Most investment will target new seawater desalination and wastewater treatment plants
Many countries are facing a perfect storm of financing constraints and water infrastructure shortfalls. Dramatic declines in oil and commodity prices, low water tariffs, groundwater overdrafts and untreated wastewater discharges are prompting governments to tap the private sector through public-private partnership (PPP) schemes.
According to a new report from Bluefield Research, the market for water PPP projects is set to nearly triple between 2016 and 2020, adding an average of 16 million cu meters/day of treatment capacity annually versus approximately 6 million cu meters/day between 2010 and 2015. Total investment is expected to surpass $58 billion, of which 80% will target new seawater desalination and wastewater treatment plants.
The global adoption of the water PPP model will come to the fore in the next five years through a combination of continued growth in markets where the model is well-established (China, Brazil), resurgence in markets that have stalled (Indonesia, Philippines, Mexico, Egypt) and new markets opening up (Persian Gulf countries, Vietnam, Peru, the United States).
"Particularly in emerging markets, led by China, municipalities are hard pressed to match the financial capacity and operational expertise that the private sector can provide," said Phuong Pham, Senior Analyst at Bluefield Research. "National governments aim to de-risk their water sectors for private investment with new PPP laws and more attractive contract tenders, while preserving long-term control over assets."
An increasingly diverse group of private and semi-private firms are responding to new tender opportunities for PPP contracts. Bluefield's analysis of the portfolio strategies of the 50 largest global water players indicates that the water PPP market is in transition, with a cast of new players emerging.

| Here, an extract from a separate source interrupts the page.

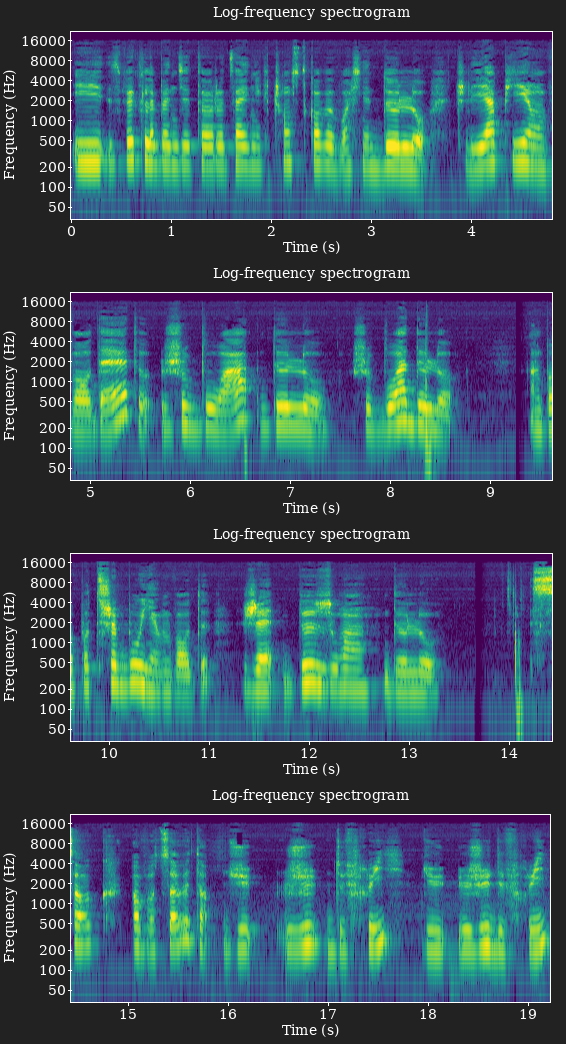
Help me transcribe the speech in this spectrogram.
i zwykle będzie to rodzajnik cząstkowy właśnie de l'eau, czyli ja piję wodę, to je bois de l'eau, je bois de l'eau, albo potrzebuję wody, j'ai besoin de l'eau. Sok owocowy to du jus de fruits, du jus de fruits.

The global PPP market is led by integrated water players Veolia and Suez who have sustained their positions in recent years with over 19 million cu meters/day of capacity each, followed by semi-private local utilities (SABESP, COPASA), rapidly scaling Chinese players (BEWG, China Everbright), emerging utility concessionaires (Manila Water, AEGEA) and integrated water players (Aqualia).
"Many players turned their backs on PPP opportunities during the recent recession because of their capital intensity, while they deleveraged and reviewed their value chain positions overall," said Keith Hays, Vice President of Bluefield Research. "This market shakeout has left a field of players with clearer strategies to navigate continued macroeconomic uncertainty and address new opportunities."
These and other insights are found in Bluefield's new report - Public-Private Partnerships in Water: Company Strategies & Market Opportunities, 2016-2020.